Over the years, San Diego has known its share of newly rich political sugar daddies, spending their up-and-coming wealth on their chosen candidates of the hour. Disgraced banker C. Arnholt Smith, drug-money-laundering Jack-in-the-Box mega millionaire Dick Silberman, and fallen lawyer Bill Lerach all ended up doing time.
Others, including La Jolla Democratic billionaire and Qualcomm cofounder Irwin Jacobs and his ex-CEO son Paul, have managed to stay on the legitimate side of the street.
Now, it appears, it is the turn of the marijuana moguls to grab a piece of the political spotlight.
As previously reported here, members of San Diego's medical pot lobby have been backing attorney Robert Brewer's bid to unseat GOP district attorney Bonnie Dumanis. The support was in the form of $10,000 given on April 25 by a political action committee calling itself the Alliance for Responsible Medicinal Access PAC to a pro-Brewer independent expenditure committee known as the Public Safety Advocates PAC.
The medical marijuana backers have been joined in their support for Brewer by the San Diego Deputy Sheriffs Association PAC, which gave $5000, and the San Diego Police Officers Association PAC, which came up with a total of $10,000 for the Dumanis challenger's cause. Other cop labor groups and a Beverly Hills accountant kicked in as well.
But a mystery as thick as pungent pot smoke has lingered on: where did the medical marijuana PAC get its cash?
Now some new facts have emerged. According to a May 22 disclosure report filed with the San Diego city clerk's office, $10,000 of the total of $21,835 raised by the PAC from the beginning of this year through May 17 was provided by a firm called General Hemp, LLC of Sarasota, Florida.

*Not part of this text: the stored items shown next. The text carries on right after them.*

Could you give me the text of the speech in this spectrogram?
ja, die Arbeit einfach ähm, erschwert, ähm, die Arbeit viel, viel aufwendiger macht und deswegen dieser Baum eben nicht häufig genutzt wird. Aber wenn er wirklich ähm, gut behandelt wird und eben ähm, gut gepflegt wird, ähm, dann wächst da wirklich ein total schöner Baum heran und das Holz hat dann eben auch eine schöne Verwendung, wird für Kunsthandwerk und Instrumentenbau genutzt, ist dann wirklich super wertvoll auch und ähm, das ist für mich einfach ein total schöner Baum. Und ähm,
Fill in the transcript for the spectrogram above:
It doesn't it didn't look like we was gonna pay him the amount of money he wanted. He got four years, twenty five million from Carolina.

Another Sunshine State donor was listed as George Diaz, whose occupation was given as chief of neurology at Miami's Mt. Sinai Comprehensive Stroke Center.
On March 10, Forbes reported that the man behind General Hemp is Stuart Titus, who has become a major player in the swirl of investment intrigue accompanying the dawn of legalized pot in America.

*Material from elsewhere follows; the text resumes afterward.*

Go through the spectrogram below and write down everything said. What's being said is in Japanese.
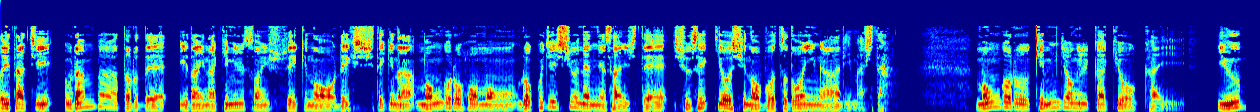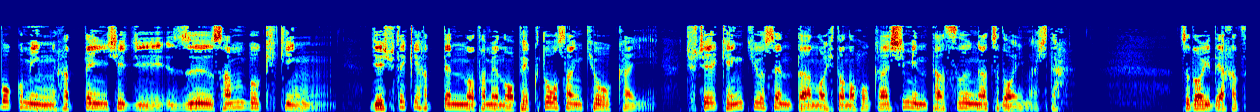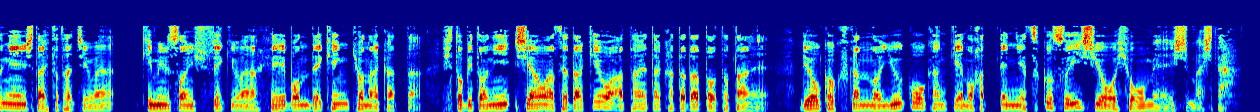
1日、ウランバートルで偉大なキミルソン主席の歴史的なモンゴル訪問60周年に際して主席を忍ぶ集いがありました。モンゴル金正日化協会、遊牧民発展支持図三部基金、自主的発展のためのペクトー産協会、チュチェ研究センターの人のほか市民多数が集いました。集いで発言した人たちは、キミルソン主席は平凡で謙虚な方、人々に幸せだけを与えた方だと称え、両国間の友好関係の発展に尽くす意思を表明しました。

In the magazine's April 24 issue, Forbes reporter Nathan Vardi followed up with a feature story about the white-hot wheeling and dealing that the magazine says has made Bart Mackay, a Las Vegas lawyer, "the first pot stock billionaire."
Mackay reportedly created a company called CannaVest "by using companies he owned to buy control of a penny stock company in the foreclosure business." According to the piece, "Mackay’s share purchases were financed by a Florida physiotherapist named Stuart Titus," who "also backs a hemp multilevel marketing company."
The deal has paid off big for Titus, the magazine says.
"This year he’s been turning his paper profits into actual cash, taking CannaVest shares he had bought for a nickel each and selling them for as much as $150 a share, and pocketing $7 million, an SEC filing shows.
"'I have to say that, you know, this has turned out quite nicely,' Titus tells Forbes in an interview."
Notes the story, "real estate, marketing and oil outfits have miraculously morphed into medical marijuana and hemp companies, either through reverse mergers or simply changing their declared line of business.
“And just about every single one is thinly traded on the over-the-counter bulletin board, or Pink Sheets, where promoters can push them with the enthusiasm of a campus dealer."